* [Task objective]:
Please copy every record below exactly, but leave the pictures out.
:: Records shown ::
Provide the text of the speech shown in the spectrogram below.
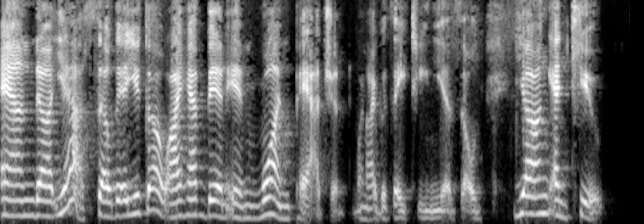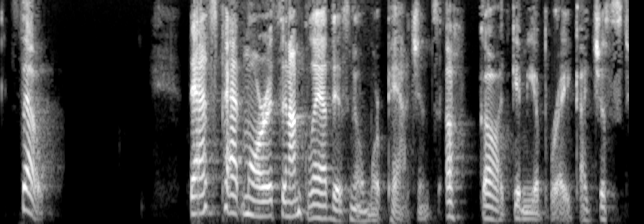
And uh, yeah, so there you go. I have been in one pageant when I was 18 years old, young and cute. So that's Pat Morris, and I'm glad there's no more pageants. Oh, God, give me a break. I just,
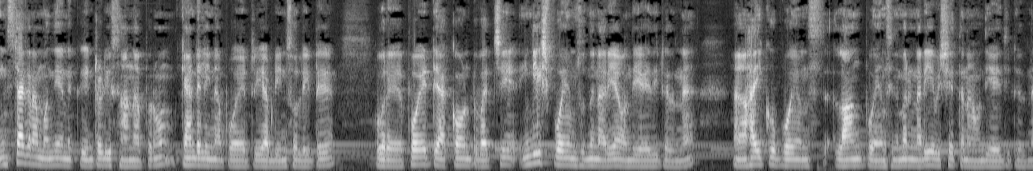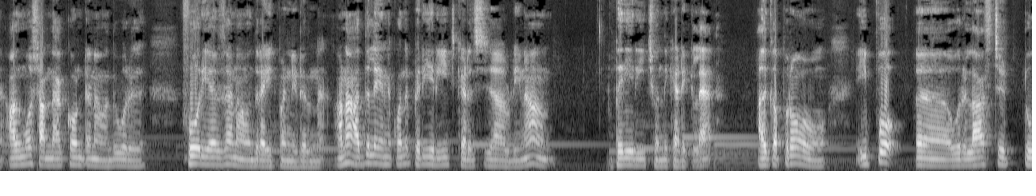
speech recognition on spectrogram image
இன்ஸ்டாகிராம் வந்து எனக்கு இன்ட்ரடியூஸ் ஆன அப்புறம் கேண்டலினா போயட்ரி அப்படின்னு சொல்லிட்டு ஒரு போயட்ரி அக்கௌண்ட் வச்சு இங்கிலீஷ் போயம்ஸ் வந்து நிறையா வந்து எழுதிட்டு இருந்தேன். ஹைகோ போயம்ஸ் லாங் போயம்ஸ் இந்த மாதிரி நிறைய விஷயத்த நான் வந்து எழுதிட்டு இருந்தேன். ஆல்மோஸ்ட் அந்த அக்கௌண்ட்டை நான் வந்து ஒரு ஃபோர் இயர்ஸாக நான் வந்து ரைட் பண்ணிட்டு இருந்தேன். ஆனால் அதில் எனக்கு வந்து பெரிய ரீச் கிடச்சிச்சா அப்படின்னா பெரிய ரீச் வந்து கிடைக்கல. அதுக்கப்புறம் இப்போது ஒரு லாஸ்ட்டு டூ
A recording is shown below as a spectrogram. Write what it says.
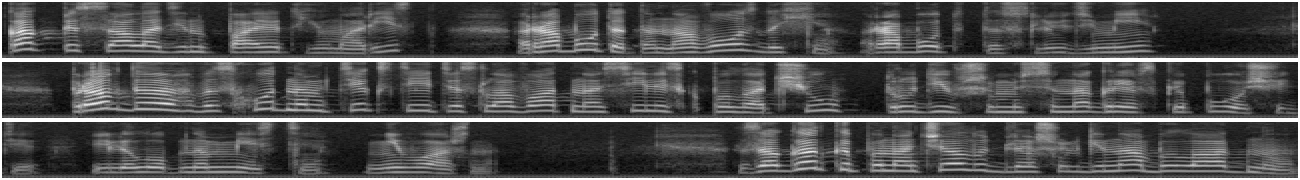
Как писал один поэт-юморист, работа-то на воздухе, работа-то с людьми. Правда, в исходном тексте эти слова относились к палачу, трудившемуся на Гревской площади, или лобном месте, неважно. Загадкой поначалу для Шульгина было одно.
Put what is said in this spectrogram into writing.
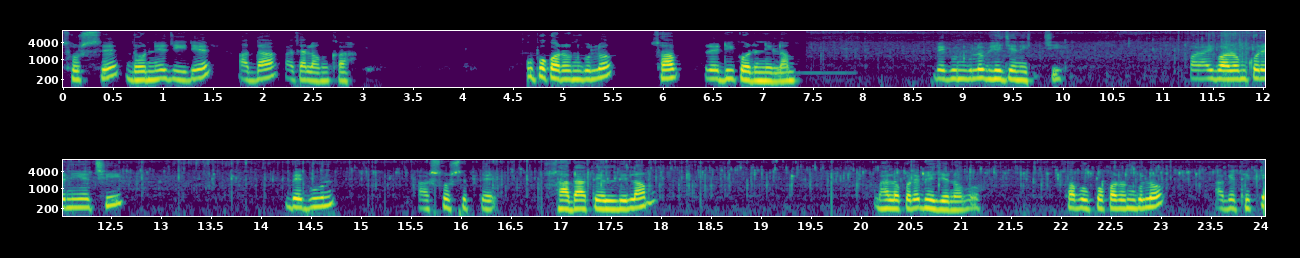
সর্ষে, ধনে, জিরে, আদা, কাঁচা লঙ্কা। উপকরণগুলো সব রেডি করে নিলাম। বেগুনগুলো ভেজে নিচ্ছি। কড়াই গরম করে নিয়েছি। বেগুন আর সর্ষের তেল সাদা তেল দিলাম। ভালো করে ভেজে নেব। সব উপকরণগুলো আগে থেকে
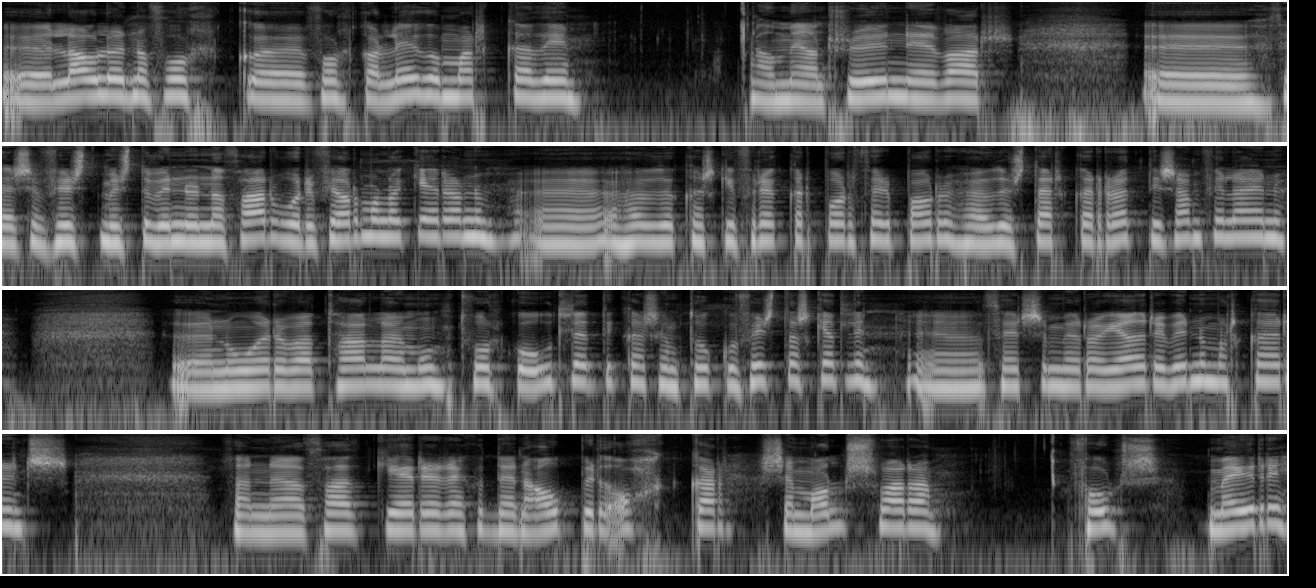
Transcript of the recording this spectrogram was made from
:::
* [Result of this exercise]:
Provide the text of the speech shown in the spectrogram below.
And uh, yeah, so there you go. I have been in one pageant when I was 18 years old, young and cute. So that's Pat Morris, and I'm glad there's no more pageants. Oh, God, give me a break. I just,
speech recognition on spectrogram image
இன்ஸ்டாகிராம் வந்து எனக்கு இன்ட்ரடியூஸ் ஆன அப்புறம் கேண்டலினா போயட்ரி அப்படின்னு சொல்லிட்டு ஒரு போயட்ரி அக்கௌண்ட் வச்சு இங்கிலீஷ் போயம்ஸ் வந்து நிறையா வந்து எழுதிட்டு இருந்தேன். ஹைகோ போயம்ஸ் லாங் போயம்ஸ் இந்த மாதிரி நிறைய விஷயத்த நான் வந்து எழுதிட்டு இருந்தேன். ஆல்மோஸ்ட் அந்த அக்கௌண்ட்டை நான் வந்து ஒரு ஃபோர் இயர்ஸாக நான் வந்து ரைட் பண்ணிட்டு இருந்தேன். ஆனால் அதில் எனக்கு வந்து பெரிய ரீச் கிடச்சிச்சா அப்படின்னா பெரிய ரீச் வந்து கிடைக்கல. அதுக்கப்புறம் இப்போது ஒரு லாஸ்ட்டு டூ
A recording is shown below as a spectrogram. Write what it says.
Как писал один поэт-юморист, работа-то на воздухе, работа-то с людьми. Правда, в исходном тексте эти слова относились к палачу, трудившемуся на Гревской площади, или лобном месте, неважно. Загадкой поначалу для Шульгина было одно.
Put what is said in this spectrogram into writing.
সর্ষে, ধনে, জিরে, আদা, কাঁচা লঙ্কা। উপকরণগুলো সব রেডি করে নিলাম। বেগুনগুলো ভেজে নিচ্ছি। কড়াই গরম করে নিয়েছি। বেগুন আর সর্ষের তেল সাদা তেল দিলাম। ভালো করে ভেজে নেব। সব উপকরণগুলো আগে থেকে
Transcript of the recording this spectrogram was made from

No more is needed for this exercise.